The education sector returned to full demand. We were retained as the prime firm for many large systemic renovations and as consulting engineers for modernizations of the aging stock of school facilities and new schools to accommodate population shifts brought by redistricting. Our K-12 education practice expanded to the outlying counties and to an increasing number of independent and faith-based schools.

With a growing clientele of sophisticated institutions and architectural firms, plus the desire to be a leader in sustainable design, the firm looked to college recruiting as its main source of new engineering talent.   Efforts focused on the highly regarded Architectural Engineering program at Pennsylvania State University.
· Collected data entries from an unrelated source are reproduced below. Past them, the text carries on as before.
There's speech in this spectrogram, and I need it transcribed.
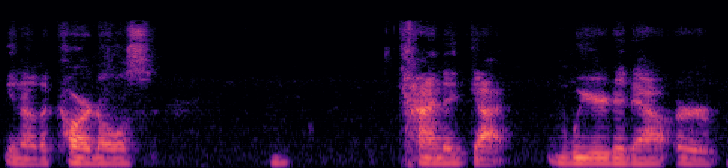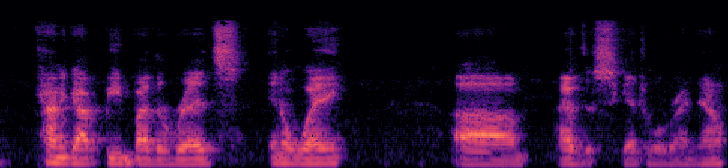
you know the Cardinals kind of got weirded out or kind of got beat by the Reds in a way. Um, I have the schedule right now.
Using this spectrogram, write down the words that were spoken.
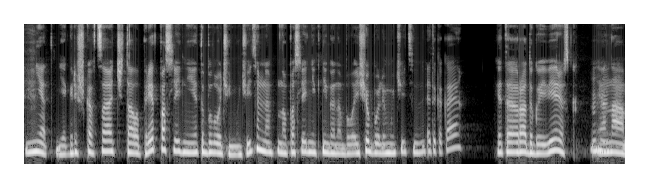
Нет, я Гришковца читала предпоследний, и это было очень мучительно, но последняя книга, она была еще более мучительной. Это какая? Это «Радуга и вереск», и Мгм. она...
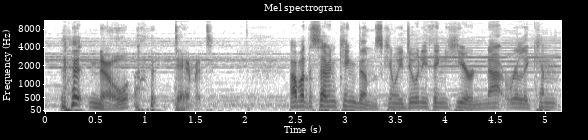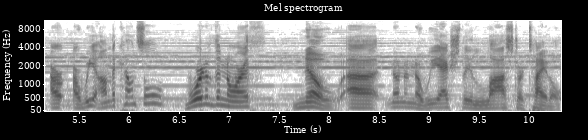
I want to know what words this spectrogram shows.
no. Damn it. How about the Seven Kingdoms? Can we do anything here? Not really. Can Are, are we on the council? Ward of the North? No. Uh, no, no, no. We actually lost our title.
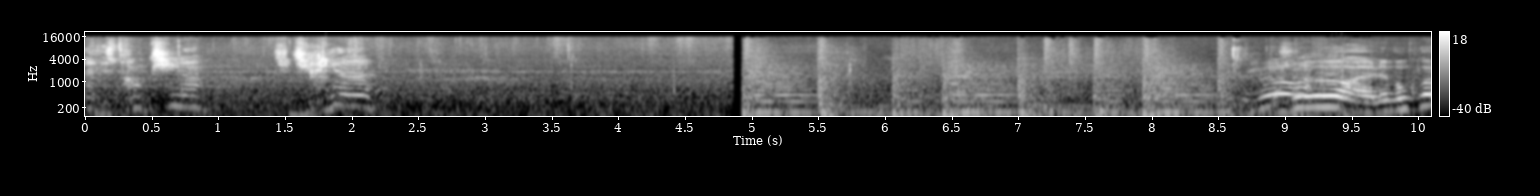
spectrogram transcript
Eh, Reste tranquille. hein. Tu dis rien. Bonjour. Bonjour, euh, le bon coin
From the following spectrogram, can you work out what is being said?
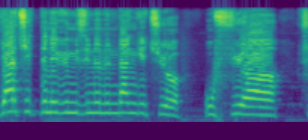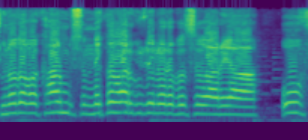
Gerçekten evimizin önünden geçiyor. Uf ya. Şuna da bakar mısın? Ne kadar güzel arabası var ya. Of.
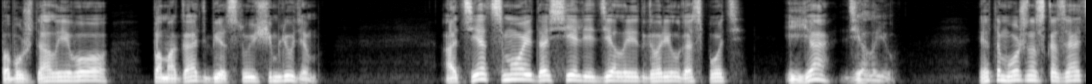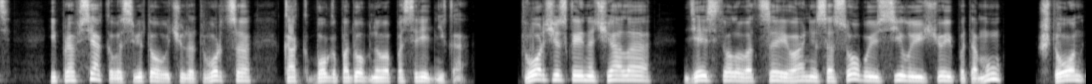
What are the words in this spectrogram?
побуждала его помогать бедствующим людям. «Отец мой доселе делает, — говорил Господь, — и я делаю». Это можно сказать и про всякого святого чудотворца, как богоподобного посредника. Творческое начало действовало в отце Иоанне с особой силой еще и потому, что он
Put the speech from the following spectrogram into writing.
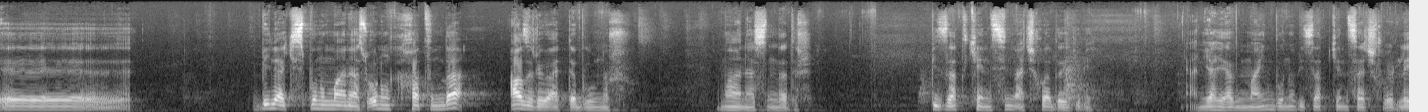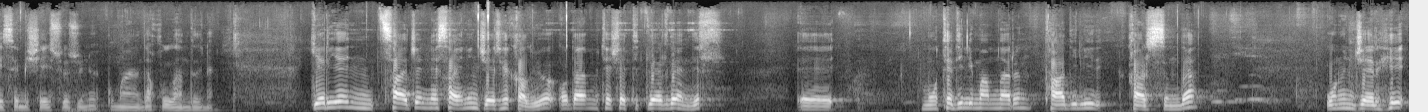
Ee, bilakis bunun manası onun katında az rivayette bulunur manasındadır. Bizzat kendisinin açıkladığı gibi. Yani Yahya bin Mayin bunu bizzat kendisi açıklıyor. Leyse bir şey sözünü bu manada kullandığını. Geriye sadece Nesai'nin cerhi kalıyor. O da müteşedditlerdendir. E, mutedil imamların tadili karşısında onun cerhi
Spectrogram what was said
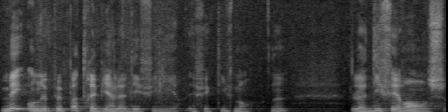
mais on ne peut pas très bien la définir, effectivement. Hein. La différence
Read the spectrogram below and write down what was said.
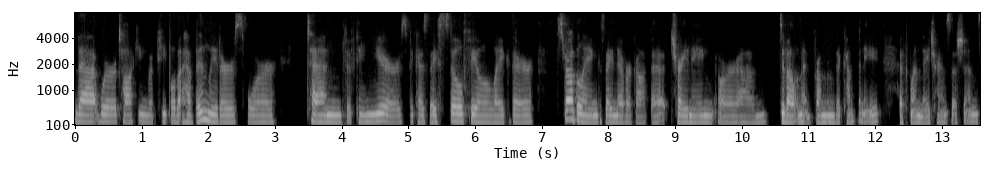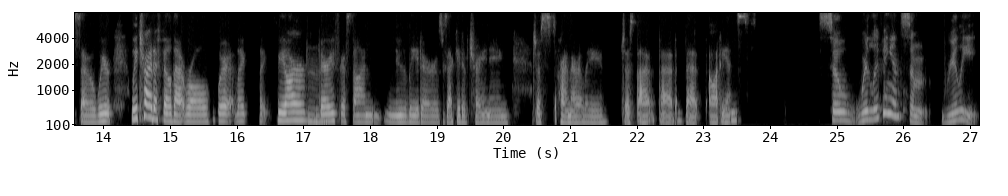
that we're talking with people that have been leaders for 10, 15 years because they still feel like they're struggling because they never got that training or um, development from the company with when they transition. So we're we try to fill that role. We're like like we are mm. very focused on new leaders, executive training, just primarily just that that that audience. So we're living in some really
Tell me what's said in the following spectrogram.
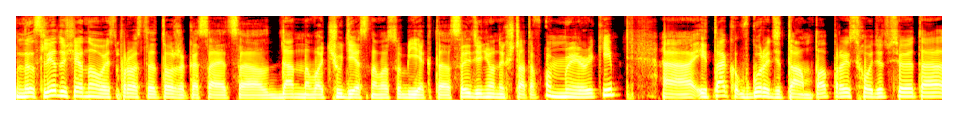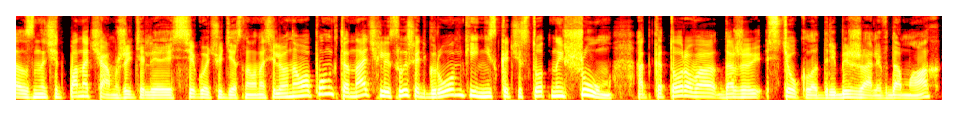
Но следующая новость просто тоже касается данного чудесного субъекта Соединенных Штатов Америки. А, Итак, в городе Тампа происходит все это. Значит, по ночам жители сего чудесного населенного пункта начали слышать громкий низкочастотный шум, от которого даже стекла дребезжали в домах.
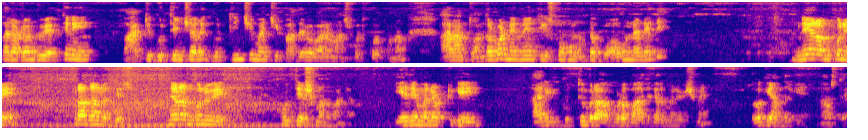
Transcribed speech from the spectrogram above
మరి అటువంటి వ్యక్తిని పార్టీ గుర్తించాలి గుర్తించి మంచి పదవి ఇవ్వాలని మనస్ఫూర్తి కోరుకున్నాం. ఆయన తొందరపడి నిర్ణయం తీసుకోకుండా ఉంటే బాగుండనేది నేను అనుకునే ప్రధాన ఉద్దేశం. నేను అనుకునే ఉద్దేశం అనమాట ఏదేమైనప్పటికీ ఆయనకి గుర్తింపు రాకపోవడం బాధకరమైన విషయమే. ఓకే అందరికీ నమస్తే.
The education and creativity of these young engineers combined with mentoring by senior staff has enabled us to make great strides in our professional qualifications and stay current with advances in sustainable design and the introduction of Building Information Modeling.

Starting in 1996, the third generation of leaders –Reese Williamson, Nils Lindfors, Michael Lippy, and Carl Hossfeld started a 10-year period of phased retirements.  In 1999, Stephen Hudson, Richard Lang, and Timothy Cech became Vice Presidents, joined somewhat later by Kevin McCarthy, and Jeffrey Caldwell, to form the fourth generation of leadership.

Stephen Hudson became President in 2005 replacing Carl Hossfeld, who was elected Chairman and later Chairman Emeritus.  In 2008, not long after the start of this leadership generation, the design and construction industry, along with the general economy, entered the greatest recession since the Great Depression.  The energetic leadership and staff were fortunate to navigate through this downturn unscathed and even with increased commissions.  This was due to the now well established wide diversification in the education, institution and government sectors along with maintaining the highest quality of design work and a strong marketing effort.


In 2010 as the firm was about to embark on its second century, the future was further ensured by the promotions of Thomas Clippinger, Patrick Marquez and Michael Sherren to Associate Principals following the longstanding and proven tradition of nurturing leadership from within the firm.

With the economy in recovery and the firm’s education sector further expanded, Stephen Hudson retired in 2013 and Timothy Cech followed in 2015.  Kevin McCarthy was elected President and Managing Principal, with Jeffrey Caldwell and Richard Lang continuing as vice presidents.  In 2017, Associate Principal, Michael Sherren, was promoted to Principal and Vice President to form the fifth generation of principals along with McCarthy, Lang, and Caldwell.  This new generation of management is moving forward installing updated quality control, personnel, and administrative policies, as well as software and equipment, to continue as a leader in the always evolving design profession and workplace. The firm currently enjoys a near record backlog of work and has a seasoned staff with an average tenure at James Posey Associates of 15 years. The young engineers recruited over the past two decades have advanced to accommodate both the planned growth of the firm and recent retirements.

The slogan for our centennial celebration in 2011 was “Celebrating a Century of Excellence”,  and though none of us can foresee the future, it is believe that by sticking to the same guiding principles established by Mr. Posey a century ago, James Posey Associates can look forward to another 100 years of excellence.

The James Senate Office Building in Annapolis, Maryland is a good example of JPA’s long history in business as the same firm. We designed the systems for the original 1938 building shown in the archival photo and replaced them as part of an extensive modernization in 2003 shown in the color photo.